After the change was taken place in this regard in IBS, the quality operations were supported by:
Quality Control (QC): While often confused with post-production inspection, QC is, in fact, the generic term for ongoing statistical measurement of quality. It thus implied to IBS: the application of preventive controls intended to pre-empt defects & failures by trend monitoring.
Quality Assurance (QA): is preventive. QA entailed the provision of documented procedures to IBS ensuring design, development, & operations resulted in products & services which met customer contracted requirements of the company.
Fool Proofing: It is a further system adapted by IBS for preventing defects & failures. Typically IT-driven, fool proofing uses computer systems to monitor processes. These were used by IBS, for example: alert machine failures, which, whilst not stopping the process, would otherwise result in substandard products.
Individual Ability & Attitude:
Recruiting the Best: Where best implies the highest calibre of staff at all levels. Integrated Business Services (IBS) always strived to earn themselves a reputation which attracted the best school-leavers & graduates.
Life Long Learning: IBS always recruited a high standard of employee. Company then commended to them the concept of life long (continuous) learning. Employees were encouraged to explore various means of continuing their university education in academic, personal & job-related skill terms. Line managers were expected to coach their subordinates & to act as mentors as required.
Elimination of Specialisation: TQ processes slice horizontally through organizational structures. IBS did not favour the specialisation which tends to create vertical divisions & introduces jargons to the extent that a 'common language' ceases to exist within the organization. Company also believed that specialisation encourages short-termism both on the part of the individuals who would tend to seek career opportunities in their own field, & of the employer who, knowing this, is reluctant to invest in employee education & development.
Attitude Surveys: These represent a further form of statistical measurements. Attitude Surveys were used within IBS to determine, and, consequently, addressed the issues & attitudes of the workforce.
The TQ environment must be stimulated by the values, attitudes & actions of management at the highest levels within the organization.

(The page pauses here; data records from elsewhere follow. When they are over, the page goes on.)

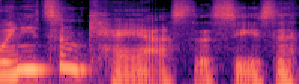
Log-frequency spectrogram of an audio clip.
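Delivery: ordinary talk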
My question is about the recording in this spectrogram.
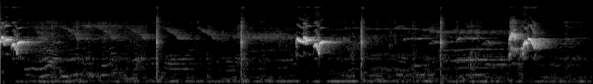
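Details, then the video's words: Lure song of a sooty-headed bulbul from Ciruntah, Bandung, West Java, meant to make silent bulbuls sing: three loud bubbling phrases spaced about two seconds apart, with faint high whistles and sharp clicks between. "kutilang gacor suara plong tembus pancingan buat kutilang macet"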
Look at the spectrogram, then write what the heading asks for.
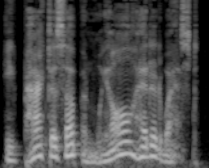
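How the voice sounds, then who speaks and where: A man's voice: mid-range voice, very animated, moderate pace, slightly rough, dry recording, clean studio sound, pitched above the performer's own voice. A man voicing a cool, charming young upper-class woman with a Philadelphia accent and a poised manner.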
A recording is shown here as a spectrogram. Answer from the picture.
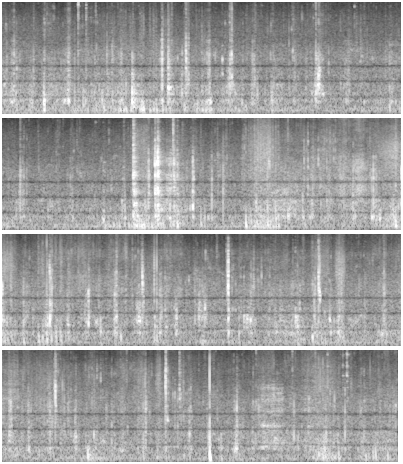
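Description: Close chewing and mouth clicks of people eating grilled pork and leaf wraps, as irregular small wet clicks and smacks.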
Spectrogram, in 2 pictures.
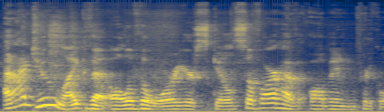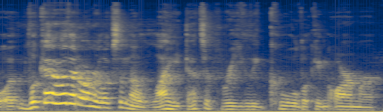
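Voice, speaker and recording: A man's voice: mid-range voice, huge pitch swings, brisk, few pauses, echoey room, slight background noise. A man giving casual, informal commentary on a video game playthrough, thinking aloud as he goes. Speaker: gaming video host. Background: game music.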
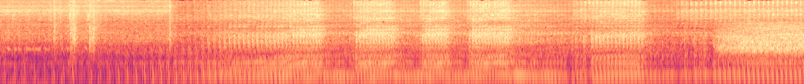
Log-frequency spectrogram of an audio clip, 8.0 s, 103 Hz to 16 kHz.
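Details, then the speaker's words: 1969–70 Honda Z50, first start after about 35 years: small single idles unevenly, popping and hunting in bursts; running rich, owner guesses slide needle set too high and air needs adjusting. "guys really running rich and my guess if I can guess is that um the slide needle is up too high"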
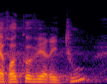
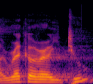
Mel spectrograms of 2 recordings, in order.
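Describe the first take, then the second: First: It is said with a French accent. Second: It is said with an American accent.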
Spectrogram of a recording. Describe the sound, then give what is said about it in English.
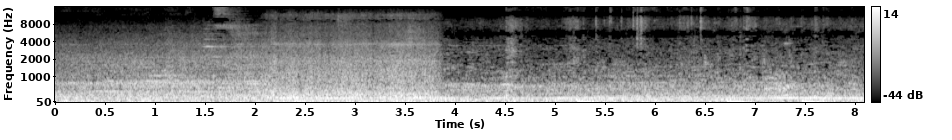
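A New York subway train rumbles past, a loud, steady roar of wheels and clatter that shifts halfway through into a lower, humming drone with occasional thumps. “Now, I'm from New York, and I've seen some huge rats. Ugh, especially under the F train at West 4th Street, eh?”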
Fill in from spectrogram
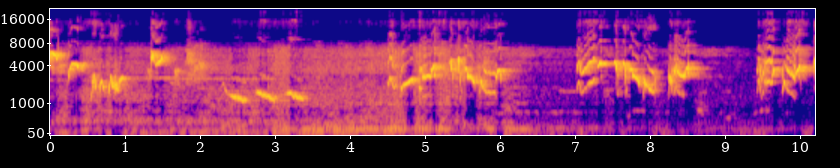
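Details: White-rumped shama (murai batu) song used to stimulate a bird that is unwilling to sing: varied whistled notes and descending slurs, then dense bursts of rapid twittering phrases, with low rumbling background noise in the middle section.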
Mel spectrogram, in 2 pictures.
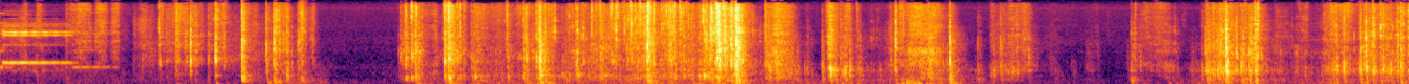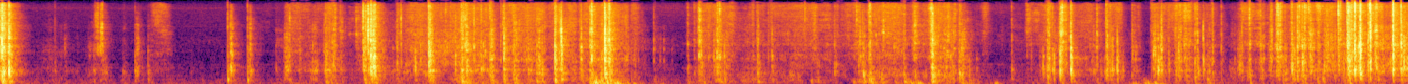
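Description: Cardboard toy boxes and plastic blister packaging handled: irregular rustling, crinkling, tapping and knocks, with brief lulls. In the first second, a toy ambulance's two-tone siren ends.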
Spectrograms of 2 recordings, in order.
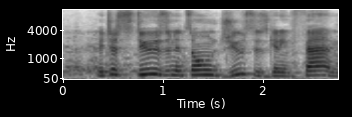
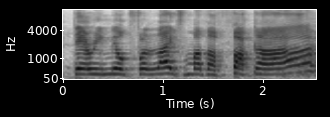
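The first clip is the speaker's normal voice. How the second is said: higher, louder hammed-up thug threat; menacing dairy farmer; 7 semitones higher, 6 dB louder than usual. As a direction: threaten him at gunpoint, over the top. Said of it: "holds a gun to your head and goes".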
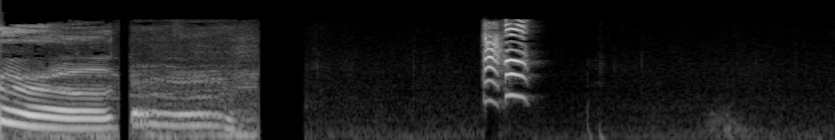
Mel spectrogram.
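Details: Siberian Husky at home with its owner, giving two drawn-out, falling, strongly harmonic howling cries, then a pause and brief high squeaky sounds at about three and five seconds.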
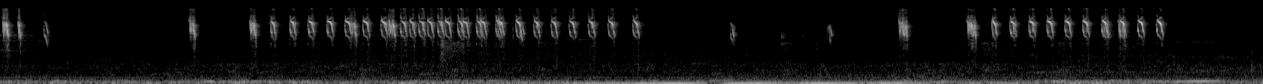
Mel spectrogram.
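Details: Velvet-fronted nuthatch song for luring birds: a long fast series of sharp high chips that briefly grows denser and overlapping, scattered single notes, then a second rapid run of about ten notes, with low rumble underneath.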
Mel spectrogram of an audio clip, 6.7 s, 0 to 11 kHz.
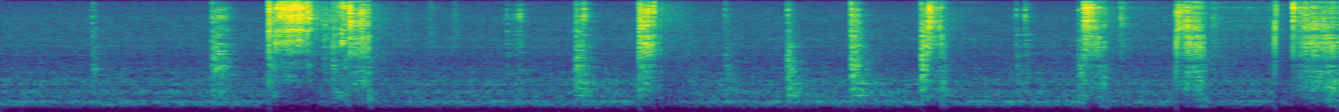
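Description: Stick-welding arc being struck with a 1/8-inch Lincoln 7018 electrode: about a dozen short crackling bursts and taps as the rod is scratched and tapped on the steel, the arc catching briefly and dying out again, over a steady low hum.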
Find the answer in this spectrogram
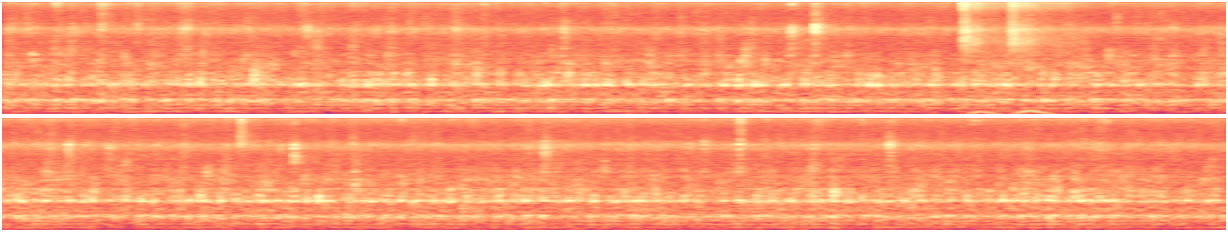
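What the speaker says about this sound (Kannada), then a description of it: "ಚೆನ್ನಾಗಿ ಕುದೀತಾ ಇದೆ." Fish curry simmers at a steady bubbling boil in a pot, a close, continuous soft gurgle that holds evenly throughout.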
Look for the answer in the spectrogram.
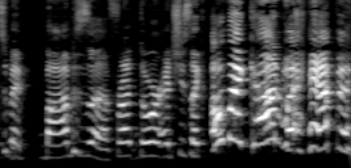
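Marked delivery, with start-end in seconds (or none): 2.1-3.5 high, loud mock alarm; retold startled outcry; alarmed mom. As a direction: imitate a mother crying out in concern. Voicing alarmed mom at front door.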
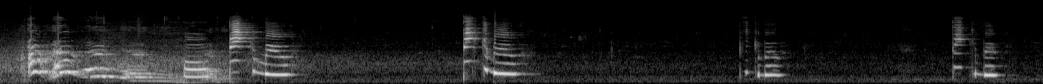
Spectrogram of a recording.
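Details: Almost 14-year-old Siberian Husky vocalizing during a peek-a-boo game with a person. Speech overlaps the opening. After that come short, falling, whining howls spaced a few seconds apart in a quiet room.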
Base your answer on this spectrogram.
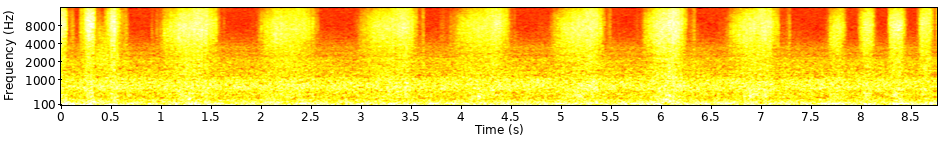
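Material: Nothing is struck.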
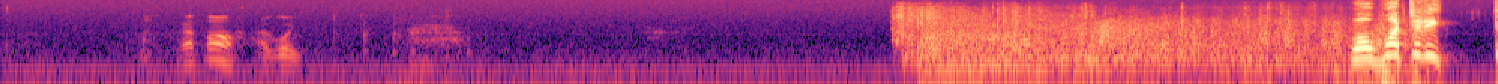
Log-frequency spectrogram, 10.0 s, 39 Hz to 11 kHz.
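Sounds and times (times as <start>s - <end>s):
speech: 1.2s - 2.2s, 9.0s - 9.9s
very big gun firing at a highly explosive target: 6.0s - 9.6s.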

Line managers at Integrated Business Services (IBS) were expected to believe in & demonstrate commitment to maintaining the TQ culture of empowerment, involvement & continuous improvement.
At board level, this involved:
Vision & Mission: Setting & communicating, in terms comprehensible through out the company, a vision for the future & a series of stepping stones to that vision towards the achievement of which all were contributed.
Critical Success Factor (CSF): The 'Mission Statement' of IBS facilitated the establishment of CSF's. These were goals or targets, the achievement of which indicated a step towards the achievement of the overall vision of the IBS. These goals or targets provided a frame work & direction within which continuous improvement activities were progressed.
Organization for Quality: Providing through facilitative steering groups or a Quality Council, a structure adapted by IBS which allowed Quality Circles to flourish & proposed improvement activities to be implemented in a co-ordinated manner which accords with the previously defined CSF's.
At all Managerial Levels in IBS, Maintenance of TQ & TQ Culture involved:-
Project Identification: Taking responsibility both for identifying & for facilitating the identification by subordinates of improvement projects & being prepared to 'own' them.
Championing: Demonstrating commitment to the corporate vision & actively promoting improvement projects.
Empowerment: Developing power & authority to staff & providing coaching in order that, in due course, they become able to manage their own daily activities.
Recognition & Celebration: Recognising & celebrating contribution & success.